On Thursday, former Tea Party darling and South Carolina Governor Nikki Haley proudly endorsed Marco Rubio for president. Joined on stage by Representative Trey Gowdy and Senator Tim Scott, she used the multi-colored moment to extol the diversity of the GOP, telling the crowd, “Take of picture of this, because this new group of conservatives taking over America looks like a Benetton commercial.”
In a time when minorities are simultaneously a rising force in the electorate and alienated by GOP policies and rhetoric, it was an important moment. Haley, an Indian American, joined by Scott, a black American, was endorsing Rubio, a Cuban American. Somewhere out there, Reince Priebus was crying tears of joy. This is the image the party wants — no, needs — to portray.
There’s one tiny problem with the optics, though. This diverse collective that Haley says is the future of the Republican Party? The values Rubio wants us to return to would never have allowed it in the first place.
In an ad released in December to counter Cruz’s dominance with the Religious Right, Rubio proclaimed:
This election is about the essence of America. About all of us who feel out of place in our own country. A government incredibly out of touch, and millions with traditional values branded bigots and haters.
When he references the bigots and haters, he’s talking about those who oppose same-sex marriage. When he’s talking about those who oppose same-sex marriage, he’s talking about the Religious Right. And when he’s talking about the Religious Right, he’s talking about a group that was borne out of a desire to entrench segregation. He’s talking about racists.
If we were to return to a time in history that valued such perspectives, his candidacy would likely be dead in the water. In no such world would Nikki Haley, née Nimrata Randhawa, be on that stage with him. And forget about Tim Scott. And while Haley’s place in history as an Indian American women is far from insubstantial, her tenure illustrates the fact that the “values” Rubio longs for still bleed racist.
In June of last year, a young white man entered a meeting at a predominantly black church and slaughtered nine innocent people in an effort to start a race war. In the fallout, the public cried for the removal of the Confederate Flag — a symbol widely associated with racism — from the state capitol. Haley eventually complied, and the backlash from her Tea Party base was fast and furious, with consequences to this day. As Think Progress reports:

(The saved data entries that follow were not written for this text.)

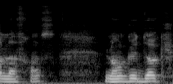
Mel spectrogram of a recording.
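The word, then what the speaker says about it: langue d'oc: L de la France langue doc langue d' d'ailleurs on ne prononce pas vraiment le C pour ce qui est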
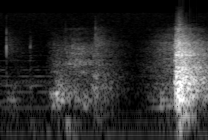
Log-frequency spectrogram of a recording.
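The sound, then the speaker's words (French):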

Voters at Trump rallies on Wednesday told ThinkProgress that Haley lost their support when she made the decision last summer to remove the Confederate flag from the state capitol, where it had flown for 54 years. And they said they will never forgive her.“That’s history,” said Tammi Lawton, who attended Trump’s rally in Walterboro with four friends. “No matter which way you look at it, that is history. That’s Southern history, and she’s a stupid idiot.”
Ridgeland, South Carolina-resident Dianne Lawson said that she voted for Haley in 2014, but wouldn’t do it again.

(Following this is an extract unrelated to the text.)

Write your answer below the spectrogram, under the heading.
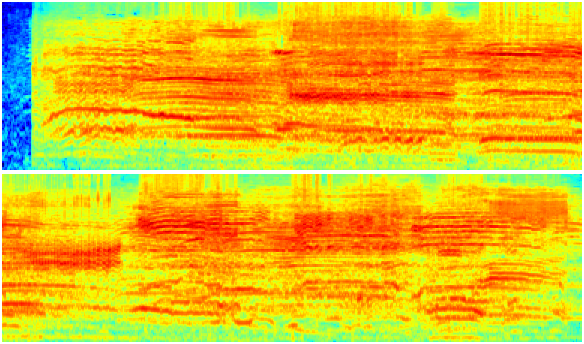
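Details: Sheep bleating: a run of loud, wavering, nasal bleats with a shaky tremolo, one long call after another almost without pause.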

“She lost her support in South Carolina this past summer,” she said. “I’d always been a supporter of Nikki Haley, but I don’t believe the package that she’s selling anymore. She knuckled under to political pressure and she went too quick and didn’t care what South Carolina residents thought. It was all about what was going to make her look good.”
Realistically, the diversity the GOP wants to project is only accepted with conditions. Bobby Jindal, for instance, was considered a beacon of diversity in an overwhelmingly white crowd. Boasting a skin tone several shades darker than Haley, he was at one point regarded as a rising star in the Republican Party. But his star shone bright because it was whitewashed, and though faces like his might pass for diversity in the GOP, it does little to draw diverse voters into the fold. As the Washington Post explains:

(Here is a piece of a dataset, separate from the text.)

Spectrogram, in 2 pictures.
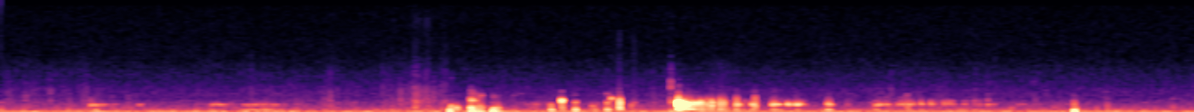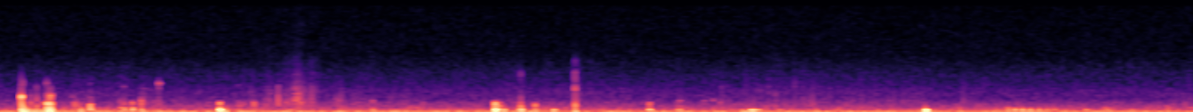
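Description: Low gurgles and bubbling rumbles come and go over a steady background hum; ordinary stomach growling from gas and fluid moving through the gut.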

[Jindal] at some point decided to be the leading Muslims-should-be-regarded-with deep-and-codified-suspicion candidate in the 2016 race. And, there were already those stories about the person named Piyush Jindal, son of Hindu immigrants, becoming a Louisiana Catholic named Bobby Jindal who hunts, courts the endorsements the “Duck Dynasty” empire, and proudly displays official and unofficial portraits of himself with bizarrely fair skin.
That may sound, to some people — particularly those who are politically conservative — like the ideal path for the son of immigrants making a life for himself in the United States. Some might describe all of the above as nothing more than unimportant personal choices with little social or political significance.
But to others, many of whom are themselves first- and second-generation Americans, that looks and sounds a lot like something that moves beyond reasonable and practical efforts to assimilate. That’s a journey that ventures into the demeaning territory of imitating a specific version of American, Southern whiteness.
In other words, Haley’s vision of GOP diversity is not without caveat, because the base of the GOP won’t accept real multicultural inclusion. Tethered to the demands of the Religious Right, Republican diversity today is superficial at best. And if Rubio’s vision of returning to a time when their traditional values were lauded is realized, even Haley’s whitewashed version of diversity will be little more than a pipe dream.
(Screenshot via YouTube)